The Saigon Tax Trade Center. Photo: Trung Hieu
The Ho Chi Minh City mayor's office has approved a proposal to preserve parts of the Saigon Tax Trade Center, the century-old downtown shopping center that's slated to be torn down to make way for a 40-story skyscraper.
According to the proposal, made by the city's architecture department, the developer of the new building is to preserve the main lobby, the grand staircase and bronze railings as well as the tiled lobby mosaic.
As for the building's exterior, the developer will have to preserve the ornate overhangs that shade the sidewalks.
It said the developer could also propose the preservation of other parts of the building that would increase its architectural value.
A banister contour at the Saigon Tax Trade Center carved in the shape of the Coq Gaulois (the Gallic Rooster). Photo: Doc Lap.

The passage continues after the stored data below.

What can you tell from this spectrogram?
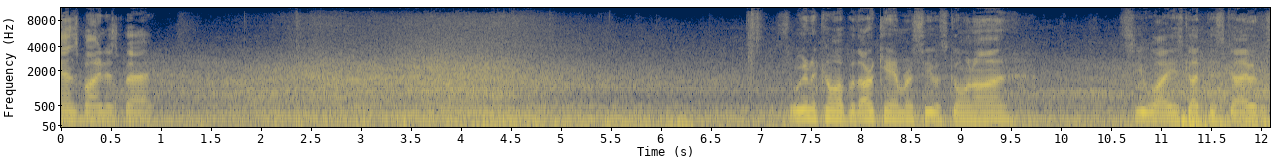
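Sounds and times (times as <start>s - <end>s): car passing by: 1.0s - 5.4s.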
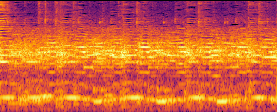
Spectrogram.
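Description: Electric guitar playing a rapid legato run of hammer-ons and pull-offs, a repeating four-note sequence, the notes flowing evenly into one another.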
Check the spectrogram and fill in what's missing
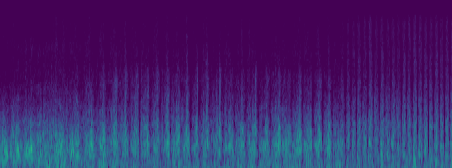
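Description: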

The department will now work with the Ministry of Culture and Sports to give the developer details of its preservation options.
After the city authorities unveiled plans to tear down the building, more than 300 architects, researchers and students signed a petition calling on the municipal government to preserve parts of the 134-year-old shopping center.
They called on the developer to preserve the lobby mosaic as well as the bronze railings that line the central staircase--even if they have to dismantle and remove them from the building.
The Saigon Tax Trade Center was built in 1880 and has been renovated several times since. However, several of the building's interior elements, including the lobby, mosaic floor, and the main staircase are the original 19th century items.
Originally known as “the Grands Magasins Charner,” the building opened in 1924 and became “the place to shop in Saigon,” according to Saigon historian Tim Doling.
Last renovated in 2003, the building retains many of its original interior features, notably its beautiful stairway and its decorative wrought iron railings.